Editorial: Get the wagons in a circle [NGW Magazine]
Warsaw’s decision to amalgamate its energy companies is in keeping with the state’s assertion of control over business life, much to the dismay of the European Commission.
The PKN-Orlen merger with state gas company PGNiG, if indeed it goes ahead, might not create a supergiant concern that could destabilise the national or regional gas market.
But it does promise more co-operation between the now-separate entities, meaning greater efficiency is possible. That matters, at a time of belt-tightening and economic hardship: all governments have to try to balance the books as they fight off the Covid-19-related recession.
The mechanics of taking over PGNiG are not straightforward, says Fitch Ratings. Its $7.8bn share value would be a bit of a stretch if PKN-Orlen is to keep its rating. But there are also some safety-nets. Oil and gas exploration, production and gas trading businesses are about half of its pre-tax earnings, but the regulated trading environment is at least predictable.
“The acquisition of upstream, gas distribution and electricity generation assets of PGNiG is positive,” says Fitch, while warning of a possible downgrade of PKN-Orlen depending on how the deals work out.
Even before it was announced, there was probably little doubt in most people’s minds that Warsaw and its state-controlled industries act together. The furtherance of competitive markets has never been an objective and many gas traders have quit Poland over the years, unable to chip away at PGNiG’s position.
Poland, as it turns its back finally on Russian gas at the end of 2022, is building more capacity for importing LNG and Norwegian gas. All, or nearly all, of this has gone to the incumbent, PGNiG, giving it almost 20bn m³/yr capacity, which is roughly equal to its national demand. Others could have outbid but unsurprisingly they chose not to.
This new gas might not be cheap, compared with hub gas, but at least the government will not be knowingly funding what it dislikes: Russian military expansionism.
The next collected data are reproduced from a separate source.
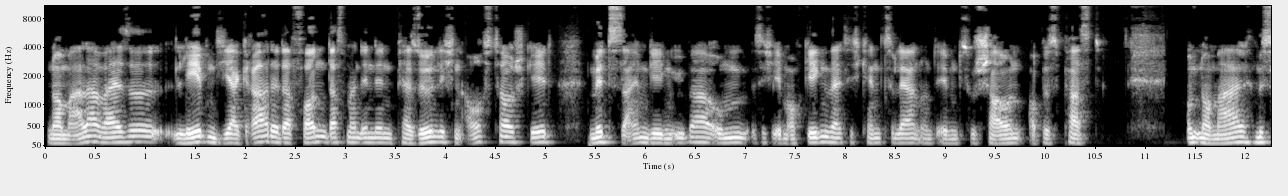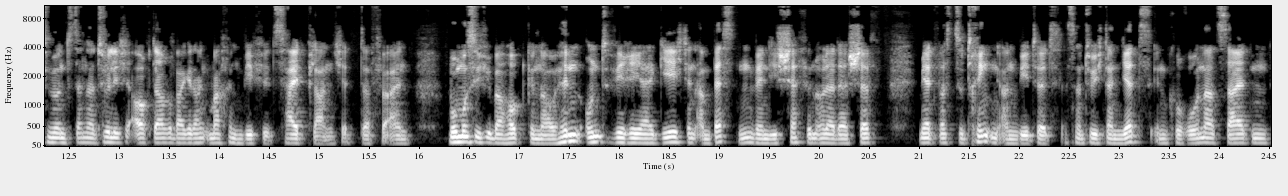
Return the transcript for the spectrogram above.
Normalerweise leben die ja gerade davon, dass man in den persönlichen Austausch geht mit seinem Gegenüber, um sich eben auch gegenseitig kennenzulernen und eben zu schauen, ob es passt. Und normal müssen wir uns dann natürlich auch darüber Gedanken machen, wie viel Zeit plane ich jetzt dafür ein? Wo muss ich überhaupt genau hin? Und wie reagiere ich denn am besten, wenn die Chefin oder der Chef mir etwas zu trinken anbietet? Das ist natürlich dann jetzt in Corona-Zeiten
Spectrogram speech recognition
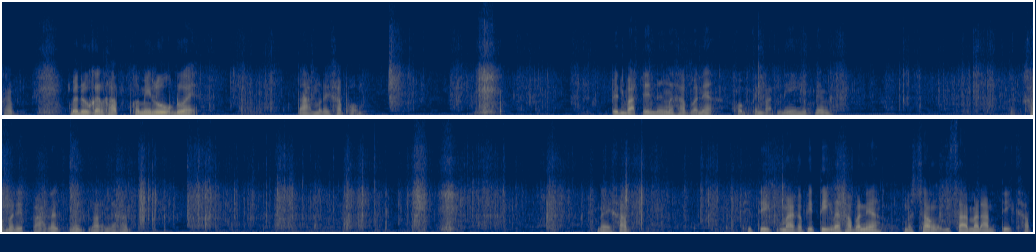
ครับ มาดูกันครับเขามีลูกด้วย ตามมาเลยครับผม เป็นบัตรนิดนึงนะครับ วันเนี้ยผมเป็นบัตรนิดนึง เข้ามาในป่าเล็กนิดหน่อยนะครับ ไหนครับพี่ติ๊กมากับพี่ติ๊กนะครับวันนี้มาช่องอีสานมาดามติ๊กครับ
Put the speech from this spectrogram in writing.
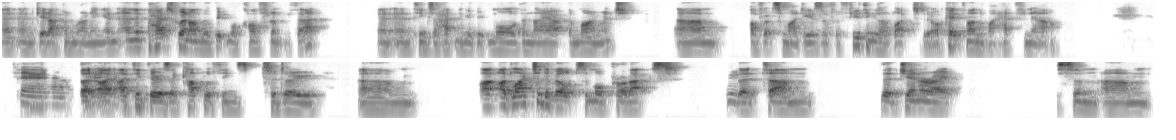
and, and, get up and running. And, and then perhaps when I'm a bit more confident with that and, and things are happening a bit more than they are at the moment, um, I've got some ideas of a few things I'd like to do. I'll keep them under my hat for now. Fair enough. But I, I, think there is a couple of things to do. Um, I, would like to develop some more products mm. that um, that generate some, um,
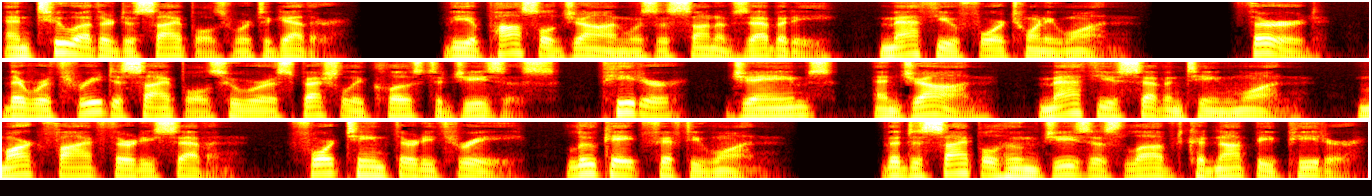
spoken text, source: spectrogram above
and two other disciples were together. The apostle John was a son of Zebedee, Matthew 4:21. Third, there were three disciples who were especially close to Jesus, Peter, James, and John, Matthew 17:1, Mark 5:37, 14:33, Luke 8:51. The disciple whom Jesus loved could not be Peter,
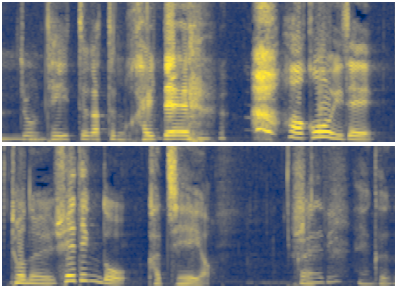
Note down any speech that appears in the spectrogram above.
음. 좀 데이트 같은 거 갈 때 하고 이제 저는 shading도 같이 해요. shading? 네, 그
It believes that this sort of security is worth paying for. And underpinning some of this security is US LNG, which Washington is encouraging Europe to buy, so that Russia will earn less from pipeline gas.
Further justifying the merger, there is much work to be done on coal, which now accounts for about three quarters of the power generation fuel mix.
As coal becomes more expensive to mine and finance becomes more elusive, gas is the only fuel available for dispatchable power. PGNiG has an eye on gas-fired heat and power expansion, as coal retreats. That gas will include more and more biogas, a relatively expensive commodity to bring to market. This massive build-out of infrastructure will be easier to organise as part of a bigger company: since April, PKN-Orlen has also owned generator Energa.
The planned deal is a strong signal that the government sees gas playing an important role in Poland – along with renewables – for some time to come.
An even larger, privately-funded deal has meanwhile has just been done the other side of the Atlantic: Warren Buffett’s $10bn purchase of Dominion Energy’s pipeline and storage assets, including almost $6bn of debt.
Now the proud owner of thousands of miles of steel tubing – and without the Atlantic Coast pipeline (ACP) project to worry about (see p22) – the contrarian Sage of Omaha is nailing his colours to the mast, also counting on gas having a long-term future.
This is riskier than the Polish deal where the government calls the shots. On top of the usual uncertainties surrounding the future cost of renewable technology, the US might well have a new president next year. Joe Biden is doing better in the polls than the incumbent Donald Trump and his plans include a carbon-free power network by 2035 and no hydraulic fracturing on state lands. He is also planning a $2 trillion spend on infrastructure.
A victory for Biden could threaten supplies to gas markets globally. Governments and traders alike have been acting as if another hundred million tons/year or so of liquefaction capacity were coming online in the US Gulf over the next five or so years. That will need new pipelines linking the Permian basin to the coast and these are no longer a given, judging from the fate of ACP.
But when push comes to shove, Biden might find himself unable to balance the demands of the environmental lobbyists on one hand, with the needs of households, employees and the budget on the other.
Energy security is also key: January-June gas demand for power generation was up 9% on the year before, and gas was the fastest-growing fuel, despite a 5% drop in power demand, the US Energy Information Administration says.
From that vantage point, the future has never looked brighter for US gas: as well as gas for domestic needs, Washington wants plenty of LNG for trade and foreign policy aims. This is not only to back up its anti-Kremlin rhetoric and to work off its trade deficit with China, but also to exert soft power with governments in southeast Asia, where China is taking land.
The picture is scarcely dimmer In Poland and elsewhere in Europe: gas can knock out coal, but knocking out gas leaves nothing but nuclear, if despatchable power is needed. And there is not so much of that around either.
Politicians may devise energy policies that they know will go down well with some of the population, but the former assumptions based on an upward spiral of prosperity have vanished. Now it is much safer and cheaper to stick to what is known to work.